Often, problems that arise during pregnancy are related to the pregnancy. Sometimes, however, pregnancy highlights cracks that were already there. So how can you tell if this issue will resolve itself over time or whether there are deeper problems?
Signs It Might Be More Than Just Pregnancy-Related Issues
Have you seen consistent patterns of neglect or emotional abuse before? If your partner has always belittled, ignored, or dismissed your feelings and experiences, your problems may not be related to the pregnancy. It may be that your relationship was dysfunctional before the pregnancy, or that things have gotten worse since you discovered you were expecting. If you are experiencing gaslighting, for example, you may be in an abusive relationship.
Also, examine your partner’s willingness to communicate or understand.
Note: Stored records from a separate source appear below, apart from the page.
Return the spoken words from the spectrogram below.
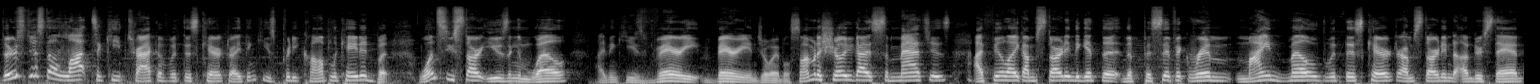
there's just a lot to keep track of with this character. I think he's pretty complicated, but once you start using him well, well. I think he's very, very enjoyable. So I'm going to show you guys some matches. I feel like I'm starting to get the, the Pacific Rim mind meld with this character. I'm starting to understand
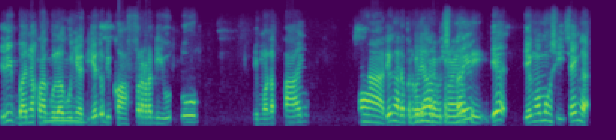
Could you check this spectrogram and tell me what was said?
Jadi banyak lagu-lagunya Hmm. dia tuh di cover di YouTube, di monetize. Nah, dia nggak dia nggak royalti. royalti. dia ngomong sih, saya nggak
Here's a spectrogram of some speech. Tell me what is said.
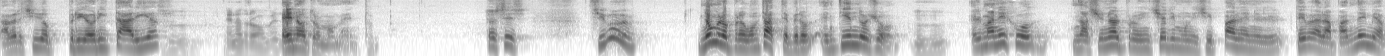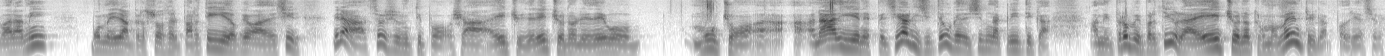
haber sido prioritarias Mm, En otro momento. en otro momento. Entonces, si vos no me lo preguntaste, pero entiendo yo, el manejo nacional, provincial y municipal en el tema de la pandemia, para mí, vos me dirás, pero sos del partido, ¿qué vas a decir? Mirá, soy un tipo ya hecho y derecho, no le debo mucho a, a- nadie en especial, y si tengo que decir una crítica a mi propio partido, la he hecho en otros momentos y la podría hacer.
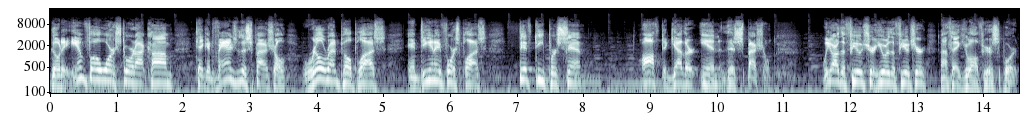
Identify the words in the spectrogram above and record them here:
Go to InfoWarsStore.com, take advantage of the special, Real Red Pill Plus and DNA Force Plus, 50% off together in this special. We are the future. You are the future. And I thank you all for your support.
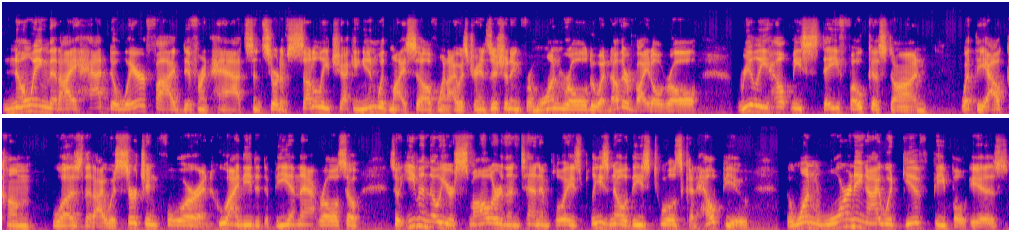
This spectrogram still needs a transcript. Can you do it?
knowing that I had to wear five different hats and sort of subtly checking in with myself when I was transitioning from one role to another vital role really helped me stay focused on what the outcome was that I was searching for and who I needed to be in that role. So, so even though you're smaller than 10 employees, please know these tools can help you. The one warning I would give people is,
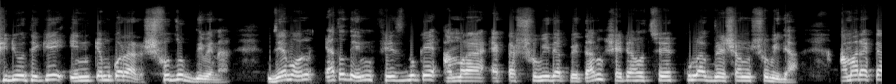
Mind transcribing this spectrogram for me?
ভিডিও থেকে ইনকাম করার সুযোগ দিবে না। যেমন এতদিন ফেসবুকে আমরা একটা সুবিধা পেতাম, সেটা হচ্ছে কোলাবরেশন সুবিধা। আমার একটা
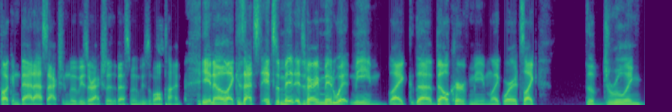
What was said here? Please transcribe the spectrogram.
fucking badass action movies are actually the best movies of all time. You know like because that's it's a mid it's a very midwit meme like the bell curve meme like where it's like the drooling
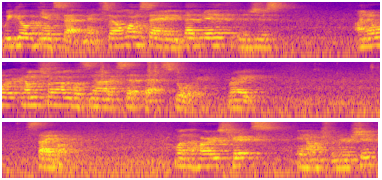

How does your partner respond to your requests for communication? If he refuses to discuss things with you, withholds love, and issues threats, you may have a serious problem. It’s always worth listening to your gut when it comes to relationships.
Seeking Help for Deeper Issues
While couples counseling may help, it’s helpful to determine what you hope the counseling will achieve. If you’re hoping your partner will work on their issues and become a functional and supportive partner, he needs to be on board with this.
It may be time to reevaluate your relationship if they don’t see any issues with their behavior and are unwilling to change. It’s always worth meeting with a professional therapist first to discuss your own feelings and see what they advise. Your healthcare provider may be able to refer you to a trusted couples counselor or a support group for pregnant women facing relationship difficulties.
- Lagadec, N., Steinecker, M., Kapassi, A., Magnier, A. M., Chastang, J., Robert, S., Gaouaou, N., & Ibanez, G. (2018). Factors influencing the quality of life of pregnant women: a systematic review. BMC Pregnancy and Childbirth, 18(1):455. https://doi.org/10.1186/s12884-018-2087-4
No matter what you hope your result is, taking a pregnancy test is a big deal. Avoiding testing errors will ensure you get an accurate result.
In order to absorb the entire dose of medicine, you shouldn’t pee for some time after inserting a progesterone suppository. Here’s what you need to know.